BEGIN DATA

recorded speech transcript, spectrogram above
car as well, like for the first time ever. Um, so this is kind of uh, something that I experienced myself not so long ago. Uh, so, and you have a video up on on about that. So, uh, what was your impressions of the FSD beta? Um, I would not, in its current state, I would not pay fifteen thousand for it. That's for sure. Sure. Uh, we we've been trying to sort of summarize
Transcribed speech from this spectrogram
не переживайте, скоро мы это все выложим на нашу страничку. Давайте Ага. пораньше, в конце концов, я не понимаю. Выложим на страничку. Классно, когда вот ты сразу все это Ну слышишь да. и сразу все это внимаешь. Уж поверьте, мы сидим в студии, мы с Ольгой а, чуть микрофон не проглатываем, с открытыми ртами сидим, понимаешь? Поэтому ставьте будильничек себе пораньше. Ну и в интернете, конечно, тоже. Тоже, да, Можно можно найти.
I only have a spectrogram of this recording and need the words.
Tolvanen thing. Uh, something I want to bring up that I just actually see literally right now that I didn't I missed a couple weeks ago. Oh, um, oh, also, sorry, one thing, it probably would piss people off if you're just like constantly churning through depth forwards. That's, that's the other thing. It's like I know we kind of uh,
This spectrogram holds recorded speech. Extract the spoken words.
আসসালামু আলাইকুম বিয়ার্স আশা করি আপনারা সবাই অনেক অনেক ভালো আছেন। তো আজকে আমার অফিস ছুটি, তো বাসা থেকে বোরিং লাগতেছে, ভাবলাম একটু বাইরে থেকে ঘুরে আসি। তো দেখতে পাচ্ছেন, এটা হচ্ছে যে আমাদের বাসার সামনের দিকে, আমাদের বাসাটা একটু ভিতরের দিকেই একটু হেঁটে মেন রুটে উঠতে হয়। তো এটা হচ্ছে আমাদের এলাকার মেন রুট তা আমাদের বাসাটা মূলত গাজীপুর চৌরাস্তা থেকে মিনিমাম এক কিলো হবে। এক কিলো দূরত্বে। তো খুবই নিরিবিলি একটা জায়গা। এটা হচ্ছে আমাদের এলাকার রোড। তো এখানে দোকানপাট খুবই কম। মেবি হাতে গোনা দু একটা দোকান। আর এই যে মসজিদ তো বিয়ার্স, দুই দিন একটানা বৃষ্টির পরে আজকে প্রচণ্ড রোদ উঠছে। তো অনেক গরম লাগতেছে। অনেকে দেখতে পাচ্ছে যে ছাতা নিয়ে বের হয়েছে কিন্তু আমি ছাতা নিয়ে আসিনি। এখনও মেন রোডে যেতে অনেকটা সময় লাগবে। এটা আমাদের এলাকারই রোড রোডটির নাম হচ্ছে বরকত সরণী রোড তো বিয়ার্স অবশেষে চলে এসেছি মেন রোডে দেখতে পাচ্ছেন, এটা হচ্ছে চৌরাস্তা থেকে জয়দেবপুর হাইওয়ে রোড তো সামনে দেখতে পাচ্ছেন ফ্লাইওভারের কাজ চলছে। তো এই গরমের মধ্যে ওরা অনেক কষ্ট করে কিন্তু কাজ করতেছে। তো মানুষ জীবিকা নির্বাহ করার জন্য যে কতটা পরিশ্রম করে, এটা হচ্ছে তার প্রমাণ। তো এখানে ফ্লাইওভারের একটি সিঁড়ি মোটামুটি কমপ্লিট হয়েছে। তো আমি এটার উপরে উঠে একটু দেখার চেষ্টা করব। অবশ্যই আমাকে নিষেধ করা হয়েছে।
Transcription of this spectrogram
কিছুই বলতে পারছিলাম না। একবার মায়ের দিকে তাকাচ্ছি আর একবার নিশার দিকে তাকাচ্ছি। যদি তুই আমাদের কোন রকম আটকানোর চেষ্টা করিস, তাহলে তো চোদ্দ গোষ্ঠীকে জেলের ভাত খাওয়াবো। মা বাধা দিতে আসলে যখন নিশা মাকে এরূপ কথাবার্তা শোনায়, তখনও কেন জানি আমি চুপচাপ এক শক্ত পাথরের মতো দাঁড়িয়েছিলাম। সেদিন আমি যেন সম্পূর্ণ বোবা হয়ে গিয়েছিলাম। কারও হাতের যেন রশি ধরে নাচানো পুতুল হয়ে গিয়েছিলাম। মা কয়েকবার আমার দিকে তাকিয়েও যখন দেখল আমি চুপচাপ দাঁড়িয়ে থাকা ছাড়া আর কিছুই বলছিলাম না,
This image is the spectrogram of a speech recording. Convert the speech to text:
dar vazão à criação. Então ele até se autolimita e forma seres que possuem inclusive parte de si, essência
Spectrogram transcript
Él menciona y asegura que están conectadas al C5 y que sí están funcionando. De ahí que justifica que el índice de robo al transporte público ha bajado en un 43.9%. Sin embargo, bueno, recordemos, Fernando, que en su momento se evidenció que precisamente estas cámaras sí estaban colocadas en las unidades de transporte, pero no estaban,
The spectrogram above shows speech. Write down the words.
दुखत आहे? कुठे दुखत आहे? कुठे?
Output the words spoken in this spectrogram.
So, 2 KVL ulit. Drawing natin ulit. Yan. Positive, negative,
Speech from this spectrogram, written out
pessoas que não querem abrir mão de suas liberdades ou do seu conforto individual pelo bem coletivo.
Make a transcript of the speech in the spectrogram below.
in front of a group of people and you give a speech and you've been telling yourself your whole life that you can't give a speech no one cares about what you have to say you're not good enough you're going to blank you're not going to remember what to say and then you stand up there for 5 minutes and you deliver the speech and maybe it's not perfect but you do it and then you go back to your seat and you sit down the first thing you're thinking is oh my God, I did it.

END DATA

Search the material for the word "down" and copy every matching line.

The spectrogram above shows speech. Write down the words.
in front of a group of people and you give a speech and you've been telling yourself your whole life that you can't give a speech no one cares about what you have to say you're not good enough you're going to blank you're not going to remember what to say and then you stand up there for 5 minutes and you deliver the speech and maybe it's not perfect but you do it and then you go back to your seat and you sit down the first thing you're thinking is oh my God, I did it.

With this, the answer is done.